Soothing sensory lighting, preferably with adjustable intensity, is a crucial component. Consider using fiber optic lighting or sensory bottles with LED lights. Soft colors, like blues and greens, often contribute to a calming atmosphere.
Ensure your calming sensory room includes elements that can provide deep pressure, like a swing, an exercise ball, or a weighted cover. These tools offer comfort and can help children feel “hugged,” promoting a sense of security.
Remember, sensory rooms are not restricted to visual and tactile stimulations. Some children may prefer soft music or white noise over loud music, which could lead to overload.
Your calming sensory room should be designed to meet your child’s unique sensory needs. You might want to observe what your child prefers and design the room accordingly.
Small Sensory Room Ideas
Limited space shouldn’t restrict you from creating a beneficial sensory room. Small sensory room ideas focus on maximizing the use of available space while still providing varied input.
Choose multi-purpose sensory equipment. For example, a sensory swing can provide vestibular input and double up as a comfortable spot for the child to relax. A feeling wall can be another excellent space-saving solution. It can be loaded with sensory tools and toys, promoting tactile and visual stimulation.
Touch bins are a compact way to include tactile stimulation. These bins can be filled with various materials for the child
to explore. Moreover, using storage bins children can reach makes the cleanup process easier and promotes autonomy.
Remember to use calming colors and soft lighting to prevent the small space from feeling overwhelming. Avoiding bright fluorescent lights can also prevent any expressed physical discomfort from overload.
Items for a Sensory Room
Designing a sensory integration room involves gathering the right tools and equipment. Here are some must-have items for a sensory room that can cater to different sensory needs:
1. Sensory Swings:

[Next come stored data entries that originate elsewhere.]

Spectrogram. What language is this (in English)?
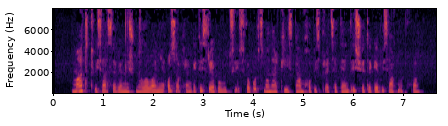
Georgian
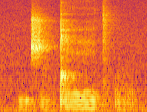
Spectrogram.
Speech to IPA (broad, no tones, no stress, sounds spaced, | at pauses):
n d͡ʒ ɑ ǃ ɛː t͡sʼ ɒ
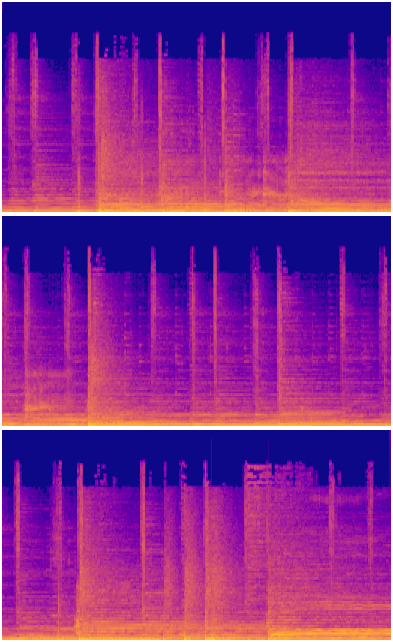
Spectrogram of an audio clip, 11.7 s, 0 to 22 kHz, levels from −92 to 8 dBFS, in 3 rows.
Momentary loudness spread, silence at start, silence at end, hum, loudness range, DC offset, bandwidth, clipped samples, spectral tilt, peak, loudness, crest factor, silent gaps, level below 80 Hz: 5 LU; 0 s; 0 s; none; 2 LU; under 0.1%; 18.5 kHz; under 0.1%; -6.5 dB/octave; 0 dBFS; -13 LUFS; 12 dB; none; -20 dBFS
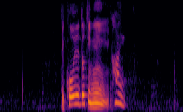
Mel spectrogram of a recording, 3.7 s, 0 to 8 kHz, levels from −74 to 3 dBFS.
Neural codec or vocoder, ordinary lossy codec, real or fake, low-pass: codec, 16 kHz, 2 kbps, X-Codec, HuBERT features, trained on general audio; none; fake; none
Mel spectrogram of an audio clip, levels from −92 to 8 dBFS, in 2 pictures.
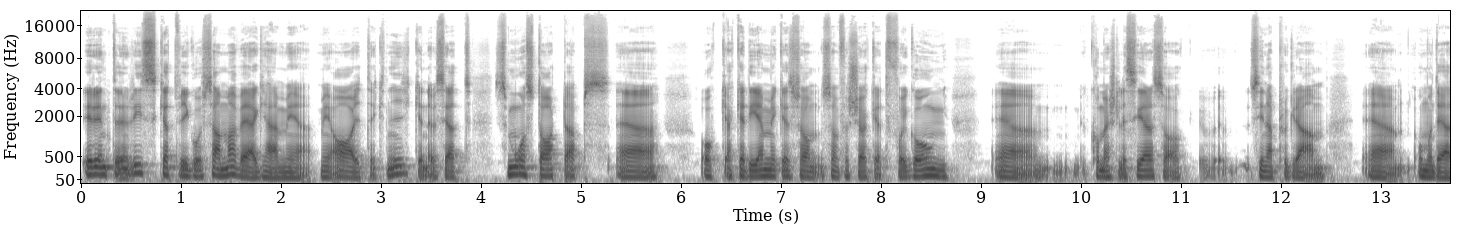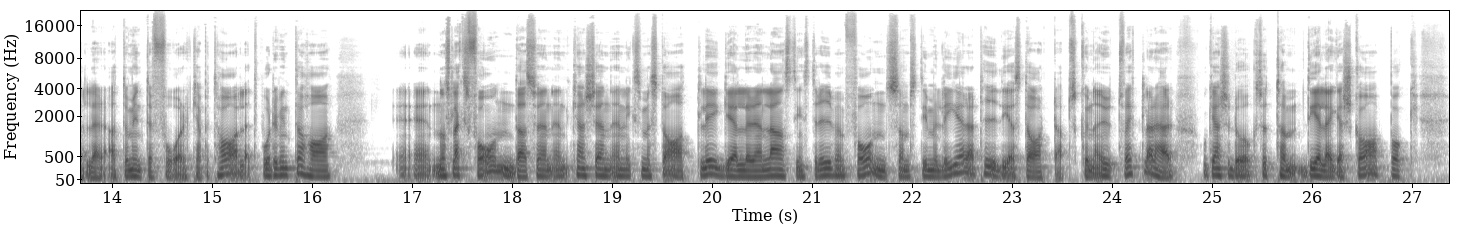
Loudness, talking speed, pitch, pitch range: -26 LUFS, 170 wpm, 105 Hz, 95-120 Hz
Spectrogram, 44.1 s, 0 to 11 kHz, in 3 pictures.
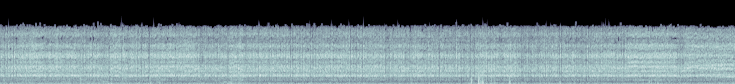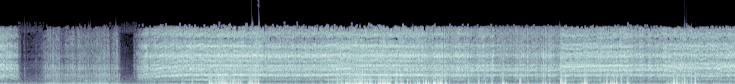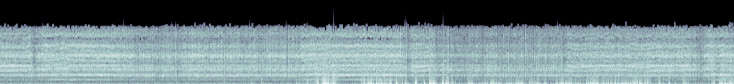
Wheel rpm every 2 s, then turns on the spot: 150, 150, 150, 150, 150, 150, 150, 80, 40, 150, 160, 160, 160, 160, 160, 160, 170, 160, 160, 160, 160, 160.
none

Provides proprioceptive and vestibular input, enhancing balance and coordination.
2. Sensory Wall:
With different textures, colors, and materials, it offers tactile and visual stimulation.
3. Sensory Bins:

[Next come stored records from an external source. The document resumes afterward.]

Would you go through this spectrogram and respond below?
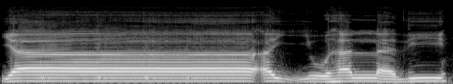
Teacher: kita panjangkan empat harakat atau kira-kira empat ketukan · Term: Mad Jaiz munfasil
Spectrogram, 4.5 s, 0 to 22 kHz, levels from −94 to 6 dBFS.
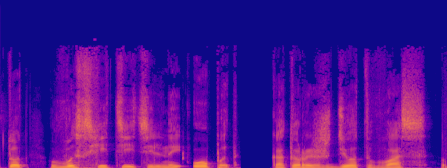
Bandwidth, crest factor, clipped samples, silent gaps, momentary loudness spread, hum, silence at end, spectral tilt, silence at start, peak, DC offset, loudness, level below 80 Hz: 16 kHz; 16 dB; under 0.1%; 2.40-2.69 s; 8 LU; none; 0 s; -5 dB/octave; 0.1 s; -10 dBFS; under 0.1%; -26 LUFS; -44 dBFS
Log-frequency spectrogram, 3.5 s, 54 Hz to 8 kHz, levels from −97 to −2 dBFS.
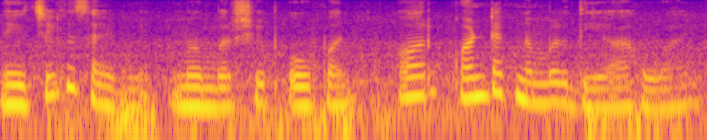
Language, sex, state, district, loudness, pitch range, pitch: Hindi, female, Delhi, New Delhi, -14 LUFS, 175-250 Hz, 195 Hz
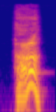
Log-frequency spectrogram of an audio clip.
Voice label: surprise, metropolice; hl2

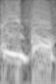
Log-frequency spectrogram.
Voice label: "people", Combine soldier; hl2

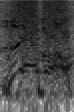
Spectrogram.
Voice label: "level!", Combine soldier; hl2

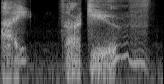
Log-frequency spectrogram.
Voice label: wound, vort speech; hl2

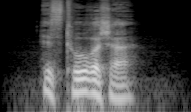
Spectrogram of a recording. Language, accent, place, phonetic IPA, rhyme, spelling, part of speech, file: German, Germany, Berlin, [hɪsˈtoːʁɪʃɐ], -oːʁɪʃɐ, historischer, adjective, De-historischer.ogg
- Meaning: inflection of historisch: 1. strong/mixed nominative masculine singular 2. strong genitive/dative feminine singular 3. strong genitive plural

Filled with various materials, these promote fine motor and tactile exploration.
4. Sensory Lighting:
Soft lighting options, such as fiber optic lighting, can create a soothing atmosphere and provide visual stimulation.
5. Sensory Toys:

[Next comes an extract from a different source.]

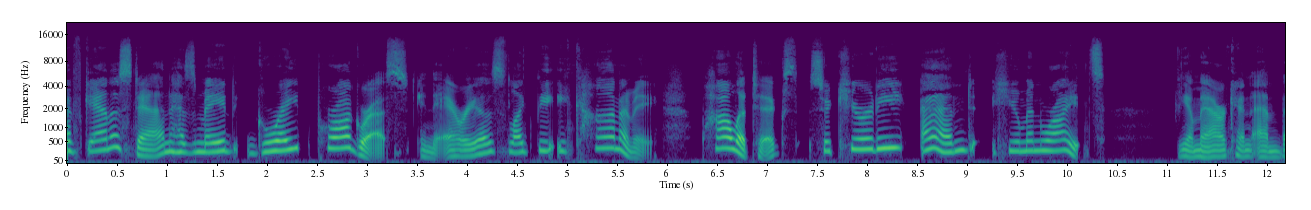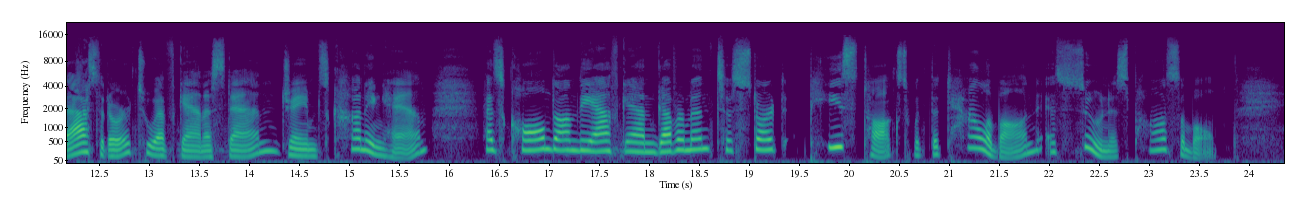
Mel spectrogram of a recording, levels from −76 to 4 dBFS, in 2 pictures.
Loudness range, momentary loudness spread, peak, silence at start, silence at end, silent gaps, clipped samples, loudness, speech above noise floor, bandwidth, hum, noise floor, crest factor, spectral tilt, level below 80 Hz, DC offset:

These can vary from tactile balls, fidget spinners, to musical instruments, catering to various sensory needs.
6. Exercise Ball:
Helps in developing gross motor skills and provides proprioceptive input.
7. Weighted Cover or Blanket:
Offers deep pressure input, giving a sense of security and calm.
8. Sound Machine:
Provides auditory stimulation, with options to choose from white noise to calming nature sounds.
9. Storage Bins:
Accessible storage bins for children help in organizing the room and promote independence.
10. Visual Enclosure:
A designated area where the child can retreat when overwhelmed can provide a sense of security.
Sensory Room Activities
Engaging activities are at the heart of sensory rooms. Here are some sensory room activities that can enhance the sensory experience and promote learning:
Sensory Wall Exploration:
Encourage your child to explore different textures and materials on the wall. This activity enhances tactile sensory input and helps with fine motor development.
Sensory Bin Play:
Fill sensory bins with different materials like rice, sand, or water beads, and let the child explore. This fosters sensory seeking behavior and promotes fine motor skills.
Using sensory activities swings or an exercise ball can make balance games fun and beneficial. These activities support vestibular input and gross motor skills development.
Fidget Toy Exploration:
Introduce various fidget toys that your child can play with. These provide tactile stimulation and can be calming.
Encourage your child to spend time in the quiet area with the weighted blanket or sensory swings. This offers a break from sensory stimulation and allows them to unwind.
Designing a sensory room is a dynamic process that should evolve with your child’s changing needs. Engaging them in the decision-making process can make the room more effective and enjoyable. Above all, remember to have fun with your sensory room ideas.